Kenyan businesses, small and large, are the lifeblood of the nation’s economy. However, lurking in the shadows, like a predatory feline eyeing its prey, is the antiquated beast known as receivership.
It’s high time we awaken from our slumber and amend the receivership laws in Kenya to save our businesses from the clutches of doom.
You wake up and a good company is gone. You ask what happened and you are told it has been placed under receivership. You ask why and you are told that creditors and suppliers have to be paid and the only way is to kill the company and “salvage” whatever remains.
So, when a business fails to pay its debts on time, the only solution is to murder it using “the law”? Erase it totally from the face of the earth so that creditors can have a field day. Of what value is such a law? What happens to all the others depending on the company down the value chain?
Laws are supposed to defend, protect, grow, and enhance. Any law that kills something is not worth being a law. To me, receivership laws are like the funeral home of businesses. Where businesses in the Intensive Care Unit are taken there before they die, killed, and buried without “family members” ever knowing.
If you ask me, this law is like the “Shakahola” of businesses in Kenya. Where businesses go with the hope of surviving and flourishing, only to be killed and buried in the forest like village dogs. It is a law whose time for review has come.
So many gigantic businesses have been killed by this law. Talk about Tuskys. More than 5000 jobs were lost. The economy lost one of the biggest taxpayers and thousands of suppliers lacked a place for their products and services. Look at what happened to Nakumatt. Over 30,000 jobs were lost in Kenya, Uganda, and Tanzania. Why? So that creditors can get their money? Did they even get the money? Then what is the whole point behind receivership?

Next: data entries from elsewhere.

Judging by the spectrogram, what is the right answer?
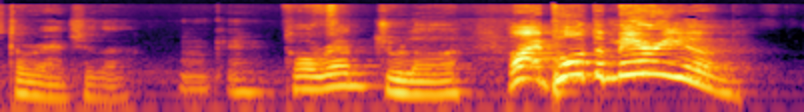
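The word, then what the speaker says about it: Tarountula: Story Tower today junior how do you say that Toronto yeah it's tarantula okay I pulled the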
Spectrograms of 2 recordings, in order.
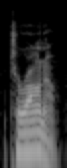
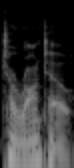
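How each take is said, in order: First: The second T is dropped. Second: The second T is clearly pronounced. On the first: It marks the speaker as Canadian. "you always know a Canadian because they'll say Toronto" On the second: It marks the speaker as American. "Americans tend to pronounce the other uh, T"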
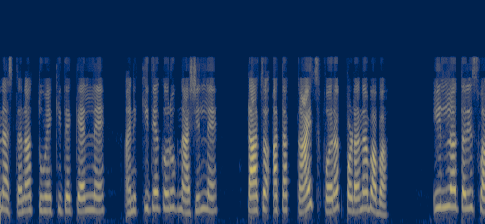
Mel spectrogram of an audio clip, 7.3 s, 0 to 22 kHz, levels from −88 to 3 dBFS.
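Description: Speech runs throughout with a rough, hissy halo and smeared underwater texture, with nothing above 7.7 kHz; that coarse, noise-filled sound points to the likely cause, Nellymoser compression, at a low rate around 32 kbps. At 4.08 s a brief pre-echo puts hiss just before a sharp attack, spread over about 16 ms and tied to that onset rather than constant like the codec's haze.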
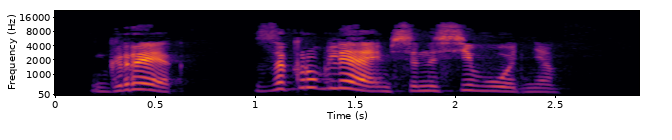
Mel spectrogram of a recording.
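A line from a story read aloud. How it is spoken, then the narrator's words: Gloomy. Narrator (Russian): мрачно сказала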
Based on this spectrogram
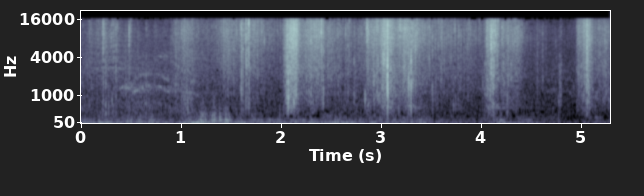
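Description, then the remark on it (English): Footsteps crunch through a field of sugarcane in the Dominican Republic in an uneven rhythm, about seven or eight sharp, brittle crackles over a low rustling bed, with no voices. “Expect a bit of crunching as I move through.”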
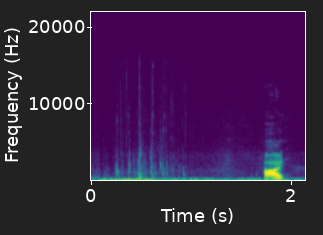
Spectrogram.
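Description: Light plastic clicks and ticks as a plastic tackle box is handled and its lid unlatched and opened, over a low steady rumble. A short voice sound comes near the end.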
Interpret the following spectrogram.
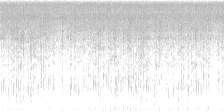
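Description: Near silence: faint, steady low room hum.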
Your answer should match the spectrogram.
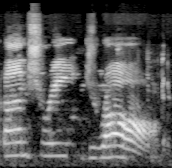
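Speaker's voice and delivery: slow, stretched-out Southern country drawl. Shown as a demonstration. Showing the co-host how her accent gets triggered, full-on country drawl. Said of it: "to having a full-on country drawl".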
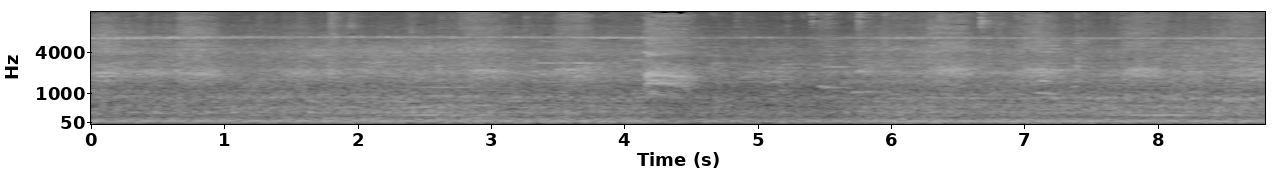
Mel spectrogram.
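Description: Diesel locomotive engine running with a steady low drone as it slowly hauls a rake of coaches through the station, the coaches rolling along the track. A crow caws briefly about four seconds in.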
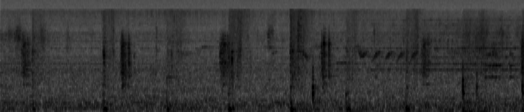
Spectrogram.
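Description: Footsteps walk steadily across a hard floor.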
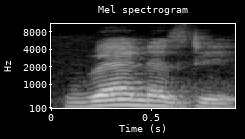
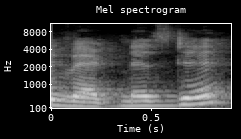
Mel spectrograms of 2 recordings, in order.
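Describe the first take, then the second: First: वेडनेसडे said wenz-day with the d silent; spoken pronunciation. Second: वेडनेसडे said wed-nes-day with the d sounded, as written; spelling pronunciation. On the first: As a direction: say वेडनेसडे the usual way, drop the d. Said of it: "डी को silent कर देते हैं". (वेडनेसडे बोलते समय डी silent) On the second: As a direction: sound every letter of वेडनेसडे, d included. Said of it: "लिखते वेडनेसडे". (वेडनेसडे को लिखावट के हिसाब से, डी बोलकर) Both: Shown as a demonstration.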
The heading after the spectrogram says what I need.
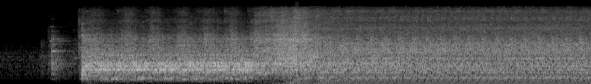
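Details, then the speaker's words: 1948 Chevy 216 stove bolt six, first run since 1989, restarted hot after valve lash was readjusted hot and manifold bolts rechecked: quick crank, then steady, even idle with no ticking or misses; normal idle. "we do have pressure man it runs good rocking out to kansas drinking a dr pepper"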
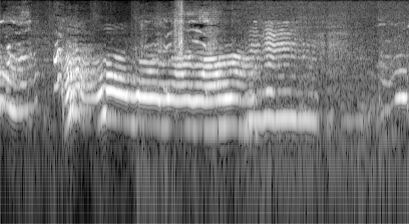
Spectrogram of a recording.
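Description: A husky gives a couple of quick, high yips, then slides into a long, wavering howl that trails off, fairly loud, with a brief yelp at the end.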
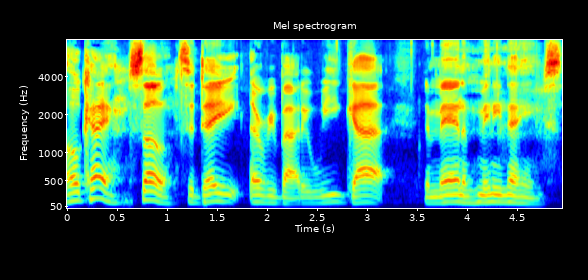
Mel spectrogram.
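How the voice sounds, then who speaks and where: A man with an American accent and a plain, everyday voice speaks at a fairly slow pace and medium pitch with ordinary pitch variation. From Washington, D.C. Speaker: podcast host and music video director. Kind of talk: casual chat.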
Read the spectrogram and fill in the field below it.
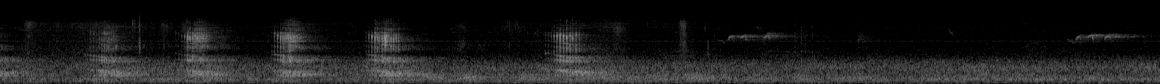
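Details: Wild fallow deer during the rut in Hampshire's New Forest, England: four or five harsh belch-like groans spaced about a second apart over the first six seconds, then quiet, with two brief high bird chirps near the end.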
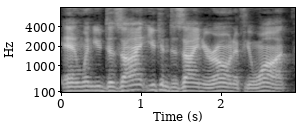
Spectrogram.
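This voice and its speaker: A man's voice: mid-range voice, normal speed, bright, forceful tone. A man in his thirties hosting a podcast, chatting casually and enthusiastically about childhood toys, rambling with fillers. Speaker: podcast host. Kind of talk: casual chat.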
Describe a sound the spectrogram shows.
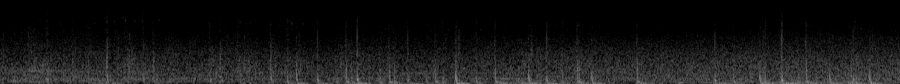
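A horse's hooves clop steadily on stone and wooden planks.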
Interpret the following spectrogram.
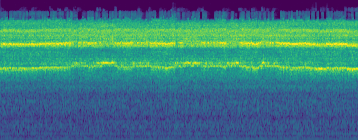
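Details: Revere Ware tea kettle after repair, with its fallen-off spout cup refitted using a nut and bolt: a high, steady steam whistle with a second higher tone, wavering slightly at the boil; normal whistling restored.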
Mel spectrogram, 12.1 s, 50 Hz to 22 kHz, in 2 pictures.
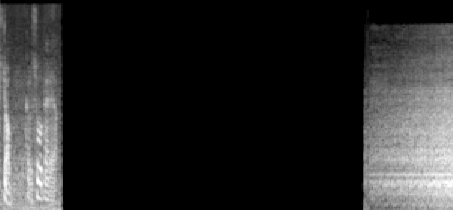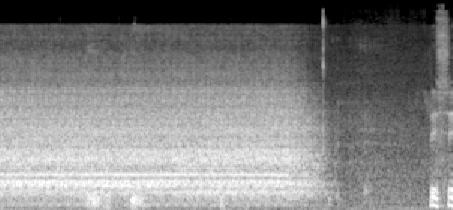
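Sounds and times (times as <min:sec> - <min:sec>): electric motor humming and whining: 0:04.9 - 0:10.6.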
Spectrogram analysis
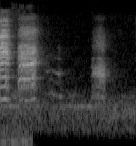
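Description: A young Blue Jay gives three harsh, raspy squawks, two quick ones and then another a second later, begging to be fed. A faint low hum sits under the first.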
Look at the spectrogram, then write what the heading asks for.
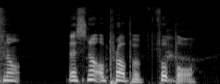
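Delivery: put-on English accent. On a podcast, a host performs a bit in a mock english accent. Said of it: "we just do an English accent for a while".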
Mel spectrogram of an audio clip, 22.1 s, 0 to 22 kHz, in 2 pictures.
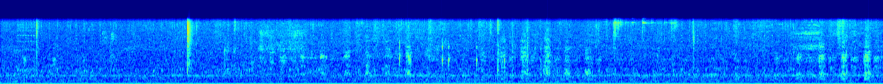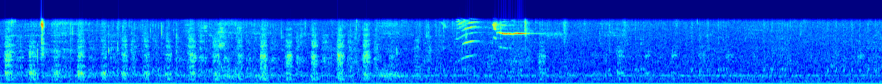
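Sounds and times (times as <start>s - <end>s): puppies panting: 3.4s - 7.6s, 9.6s - 16.7s, 17.7s - 20.7s
high squeaky chirps: 16.7s - 17.8s.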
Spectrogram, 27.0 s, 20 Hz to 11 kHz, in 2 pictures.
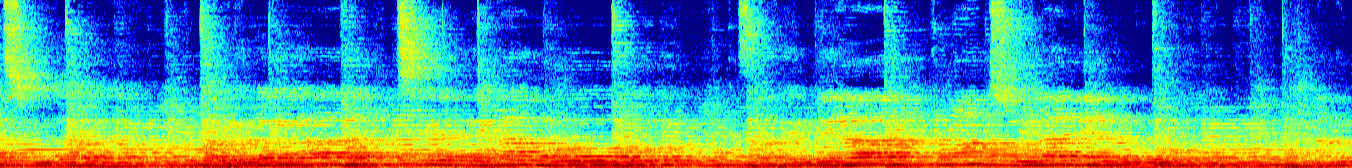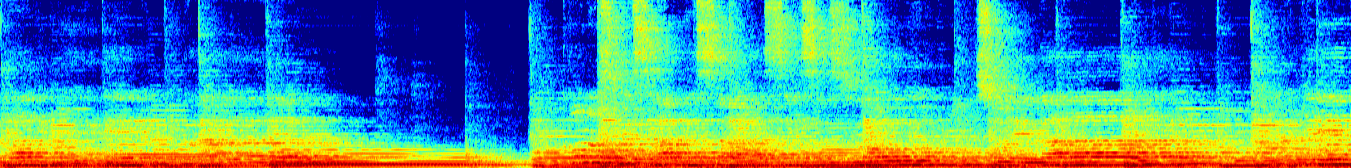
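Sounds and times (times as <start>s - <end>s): person singing: 0.0s - 17.3s, 19.0s - 27.0s
strummed acoustic guitar: 0.0s - 27.0s.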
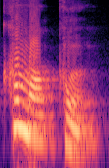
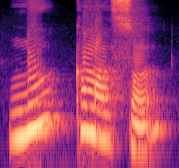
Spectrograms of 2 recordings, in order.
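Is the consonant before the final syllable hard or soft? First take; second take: hard; soft. First: The middle consonant is a hard k sound. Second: The middle consonant is a soft s sound. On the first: The speaker calls it wrong. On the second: The speaker calls it right.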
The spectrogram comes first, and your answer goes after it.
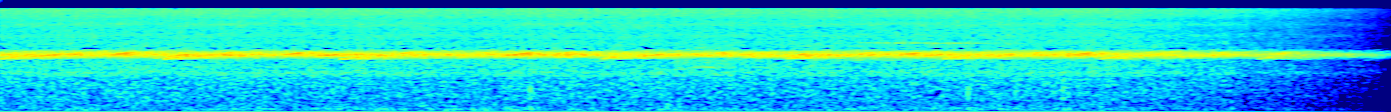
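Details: Spring peepers, swamp frogs, calling on a May evening on a rural property; many overlapping high peeps merge into one steady, shrill, ringing band that holds throughout and fades out at the very end.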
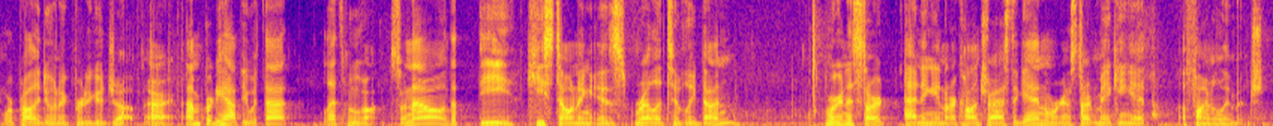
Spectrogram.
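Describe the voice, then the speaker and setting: A man's voice: mid-range voice, bright, forceful tone. A man, a photographer, walking through his photo edits in a casual, chatty tutorial, thinking aloud and correcting himself as he goes. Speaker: photographer teaching photo editing. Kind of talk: casual screen-recorded editing tutorial.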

And now we are waking up to the news that TransCentury too has been placed under receivership. Why are these receivership orders being dished out like sweets at a kiosk? Don’t you think it is time to start thinking about the harm this law is causing the economy, businesses, and those who depend on it?
Receivership, as it stands, is akin to quicksand for struggling businesses. Once ensnared, it becomes nearly impossible for them to escape. The current laws fail to provide a realistic and fair chance for recovery, leaving businesses sinking deeper into financial oblivion. It’s time we stop treating businesses like hapless gazelles caught in the jaws of a merciless predator.
The amendment is the key to transforming receivership from a funeral march into a symphony of redemption. We must introduce provisions that focus on nurturing and reviving businesses rather than simply selling off their assets. A receiver should be an orchestra conductor, skillfully harmonizing the various stakeholders, creditors, and management, to orchestrate a recovery strategy that breathes new life into struggling enterprises.
The current rigidity of receivership laws stifles creativity and innovation in the business resurrection. We must imbue the amended laws with flexibility, allowing for tailored solutions that fit each unique business scenario. Whether it’s renegotiating debts, restructuring operations, or injecting fresh capital, the maestro’s baton of flexibility will enable businesses to dance their way back from the brink of destruction.
An essential addition to the amended receivership laws should be the provision of a temporary shield of the moratorium. This protective cloak will grant businesses a breathing space to regroup, restructure, and rebuild without the constant fear of aggressive creditors swooping in for the final blow. With this shield in place, businesses can weather the storm and emerge stronger, like a phoenix from the ashes.